Egypt set to build world’s largest solar park: Reports

File photo of solar plants (REUTERS)
Updated 25 February 2018

Egypt set to build world’s largest solar park: Reports

Egypt is currently constructing what is set to become the world’s largest solar park. Authorities hope the park will produce something between 1.6-2.0GW of solar power by the middle of 2019, according to local reports.
The Benban solar park is located near Aswan and aims to increase Egypt’s energy generation capacity. It is named after a Nile River village close to the power plant in the Eastern region of the Sahara Desert.
The ambitious project could transform Egypt into a major solar energy player in the world.
The solar park will be given a 25 year contract to sell its electricity at 7.8 cents per kWh to the the state-owned Egyptian Electricity Transmission Company (EETC) and pegged to the value of the US dollar.
So far, 29 projects have received financing of at least $1.8 billion. They represent almost 1.5GW of solar power to be produced on the 14.3 square-mile plot of land.
Egyptian officials believe the renewable energy project will produce 20 percent of Egypt’s power by 2020, and will serve 350,000 Egyptians and provide eco-friendly and cost-efficient power.

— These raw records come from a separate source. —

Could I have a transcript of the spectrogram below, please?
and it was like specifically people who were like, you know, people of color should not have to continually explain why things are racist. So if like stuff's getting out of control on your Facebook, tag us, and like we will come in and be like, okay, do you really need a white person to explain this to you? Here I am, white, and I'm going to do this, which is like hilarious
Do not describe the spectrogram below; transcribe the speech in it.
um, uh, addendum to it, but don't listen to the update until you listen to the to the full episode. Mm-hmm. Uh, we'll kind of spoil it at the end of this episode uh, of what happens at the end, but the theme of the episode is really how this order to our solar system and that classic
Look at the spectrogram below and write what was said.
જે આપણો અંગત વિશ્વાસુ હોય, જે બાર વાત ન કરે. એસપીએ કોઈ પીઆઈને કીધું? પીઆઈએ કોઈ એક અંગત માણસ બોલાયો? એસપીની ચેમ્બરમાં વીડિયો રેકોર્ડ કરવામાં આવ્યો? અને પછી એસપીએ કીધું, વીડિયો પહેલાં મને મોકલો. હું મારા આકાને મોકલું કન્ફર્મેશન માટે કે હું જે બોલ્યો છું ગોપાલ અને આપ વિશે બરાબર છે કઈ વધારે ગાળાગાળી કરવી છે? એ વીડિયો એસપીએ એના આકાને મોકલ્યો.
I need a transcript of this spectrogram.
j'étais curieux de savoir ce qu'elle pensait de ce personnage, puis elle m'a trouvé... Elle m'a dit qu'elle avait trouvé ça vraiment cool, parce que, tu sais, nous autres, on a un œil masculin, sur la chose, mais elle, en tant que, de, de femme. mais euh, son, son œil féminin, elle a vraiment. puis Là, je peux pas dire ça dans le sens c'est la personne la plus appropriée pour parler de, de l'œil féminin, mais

Syria Kurds hand over four Daesh-linked children to Germany

Updated 32 min 21 sec ago

Syria Kurds hand over four Daesh-linked children to Germany

  • They included a boy and two sisters who had lost both parents, and a fatherless girl infant
  • A spokeswoman for the German foreign ministry confirmed the handover to staff from its consulate

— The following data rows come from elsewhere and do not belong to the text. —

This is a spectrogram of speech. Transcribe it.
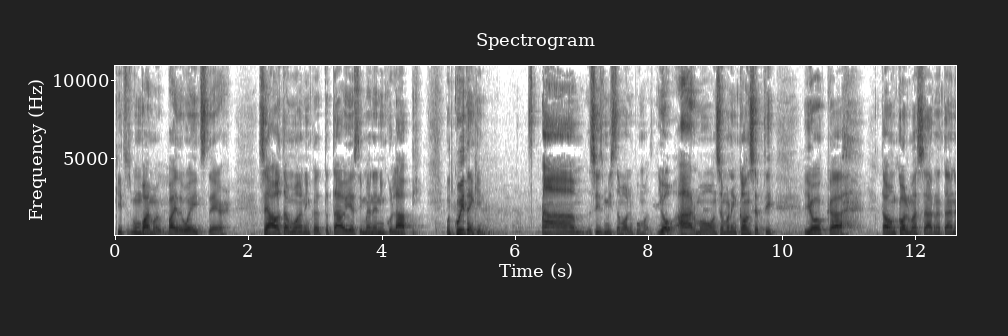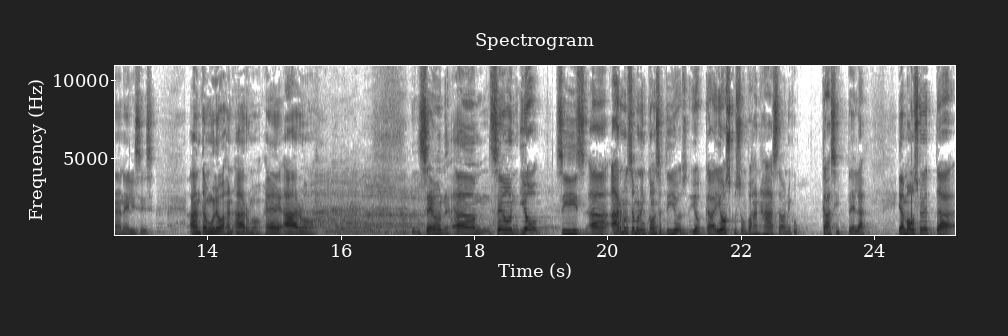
Kiitos. Mun vaimo, by the way, it's there. Se auttaa mua, niin kuin, että tämä viesti menee niin kuin läpi. Mutta kuitenkin, uh, siis mistä mä olin puhumaan? Joo, armo on semmoinen konsepti, joka, tämä on kolmas saarna tänään, eli siis anta mulle vähän armo. Hei, armo! Se on, um, se on joo, siis uh, armo on semmoinen konsepti, joka joskus on vähän haastava niin käsitellä. Ja mä uskon, että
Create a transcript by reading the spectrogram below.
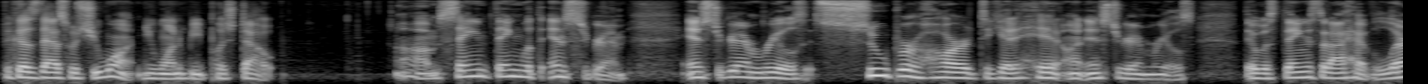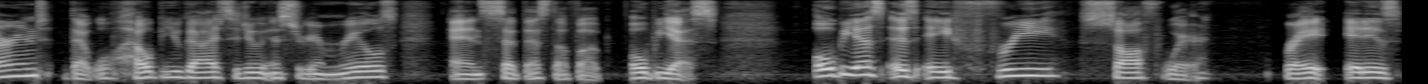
because that's what you want. You want to be pushed out. Um, same thing with Instagram. Instagram Reels. It's super hard to get a hit on Instagram Reels. There was things that I have learned that will help you guys to do Instagram Reels and set that stuff up. OBS. OBS is a free software, right? It is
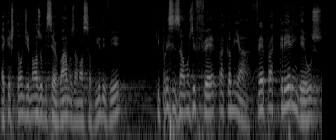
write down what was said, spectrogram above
É questão de nós observarmos a nossa vida e ver que precisamos de fé para caminhar, fé para crer em Deus.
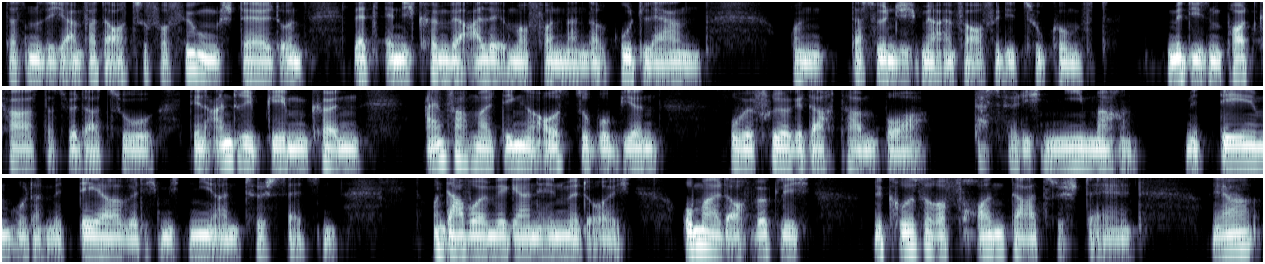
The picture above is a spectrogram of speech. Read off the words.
dass man sich einfach da auch zur Verfügung stellt. Und letztendlich können wir alle immer voneinander gut lernen. Und das wünsche ich mir einfach auch für die Zukunft. Mit diesem Podcast, dass wir dazu den Antrieb geben können, einfach mal Dinge auszuprobieren, wo wir früher gedacht haben, boah, das würde ich nie machen. Mit dem oder mit der würde ich mich nie an den Tisch setzen. Und da wollen wir gerne hin mit euch, um halt auch wirklich eine größere Front darzustellen, Ja,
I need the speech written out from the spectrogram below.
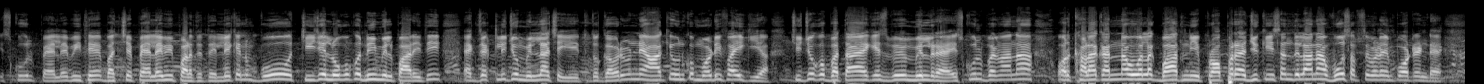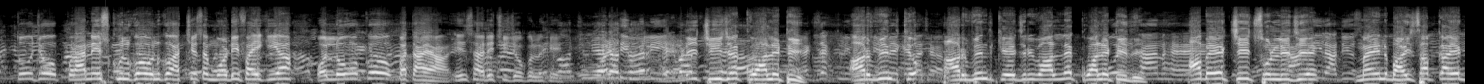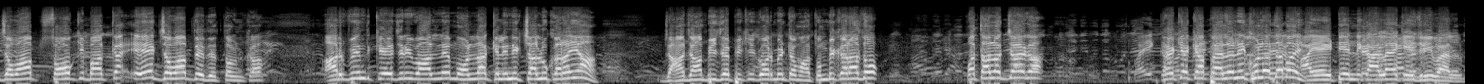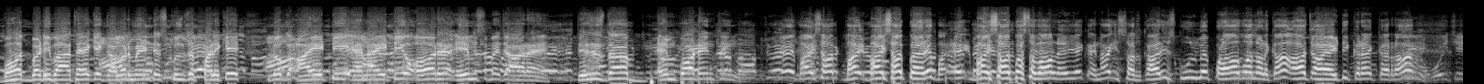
School पहले भी थे बच्चे पहले भी पढ़ते थे लेकिन वो चीज़ें लोगों को नहीं मिल पा रही थी एग्जैक्टली जो मिलना चाहिए थी। तो गवर्नमेंट ने आके उनको मॉडिफाई किया चीज़ों को बताया कि इस इसमें मिल रहा है। स्कूल बनाना और खड़ा करना वो अलग बात नहीं है प्रॉपर एजुकेशन दिलाना वो सबसे बड़ा इंपॉर्टेंट है। तो जो पुराने स्कूल को उनको अच्छे से मॉडिफाई किया और लोगों को बताया इन सारी चीज़ों को लेके। क्वालिटी मिली बड़ी चीज़ है क्वालिटी Exactly, अरविंद। अरविंद केजरीवाल ने क्वालिटी दी। अब एक चीज़ सुन लीजिए मैं इन भाई साहब का एक जवाब सौ की बात का एक जवाब दे देता हूँ उनका। अरविंद केजरीवाल ने मोहल्ला क्लिनिक चालू करा यहाँ जहाँ जहाँ बीजेपी की गवर्नमेंट है वहाँ तुम भी करा दो। पता लग जाएगा। भाई है क्या क्या पहले नहीं खुले थे भाई? आईआईटी निकाला है केजरीवाल। बहुत बड़ी बात है कि गवर्नमेंट स्कूल से पढ़ के लोग आईआईटी एनआईटी और एम्स में जा रहे हैं। This is the important thing भाई साहब भाई भाई साहब कह रहे भाई, भाई साहब का सवाल है ये कहना कि सरकारी स्कूल में पढ़ा हुआ लड़का आज आईआईटी क्रैक कर रहा।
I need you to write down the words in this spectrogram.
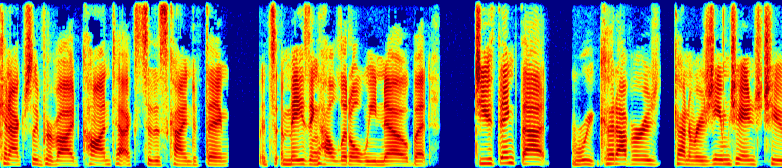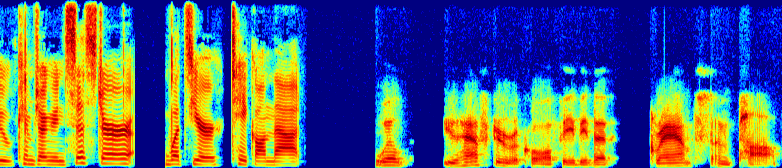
can actually provide context to this kind of thing. It's amazing how little we know, but do you think that we could have a re- kind of regime change to Kim Jong Un's sister. What's your take on that? Well, you have to recall, Phoebe, that Gramps and Pop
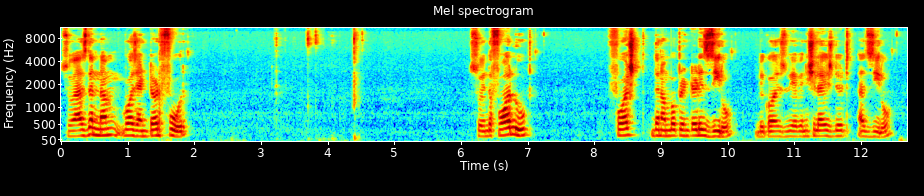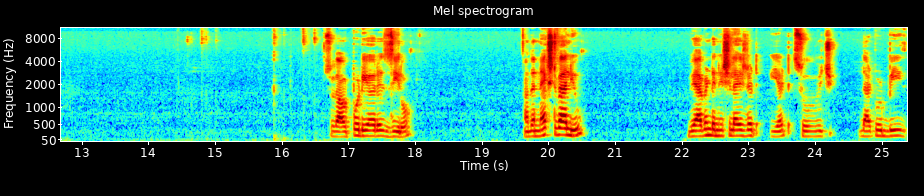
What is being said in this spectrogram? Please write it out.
So as the num was entered 4 So in the for loop, first the number printed is 0 because we have initialized it as 0. So the output here is 0. Now the next value, we haven't initialized it yet. So which that would be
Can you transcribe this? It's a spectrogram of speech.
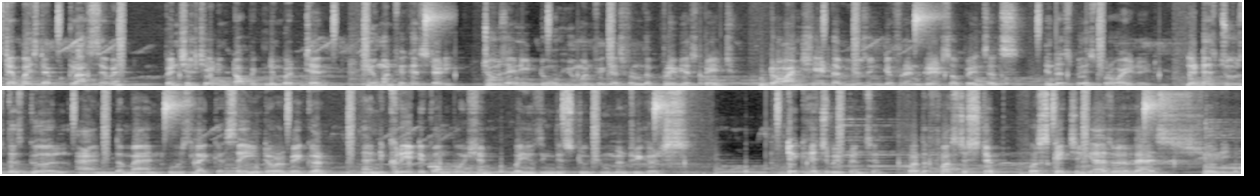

SIMALKA CROSSING: The Kurdish authorities in northeast Syria on Monday handed over four children linked with the Daesh group to Germany, their first such repatriation to the European country, an official said.
“The autonomous region handed over four children from Daesh families to a delegation from Germany,” said Fanar Kaeet, a foreign affairs official with the Kurdish authorities.
They included a boy and two sisters who had lost both parents, and a fatherless girl infant who was repatriated for health reasons, Kurdish authorities said.
All are under 10 years old, they said.
A spokeswoman for the German foreign ministry confirmed the handover to staff from its consulate in neighboring Iraqi Kurdistan at the Simalka border crossing.
“I can confirm that four children who were in custody in northern Syria were able to leave Syria,” she said.
“The children were received on the Iraqi-Syrian border by staff of the consulate in Irbil and will be given to family members,” the spokeswoman said.
“From there, the children and their family members will, we believe, travel to Germany.”
Syria’s Kurds have spearheaded the US-backed fight against Daesh in Syria, and in March expelled the extremists from their last patch of territory in the war-torn country’s far east.
Even as they fight remaining sleeper cells, thousands of alleged Daesh fighters and family members are being held in their custody.
These include hundreds of suspected foreign fighters in their jails, and thousands of their alleged family members in overcrowded camps.
Western countries have been largely reluctant to repatriate their nationals.
But France and Belgium have brought a handful of orphans home, while the United States last year repatriated a woman with her four children.
Kazakhstan, Uzbekistan and Kosovo have repatriated dozens of women and children.
Daesh overran large parts of Syria and Iraq in 2014, proclaiming a “caliphate” there, but offensives in both countries have seen them lose that territory.
A dozen children of alleged jihadist fighters have been repatriated from Iraq to Germany since March.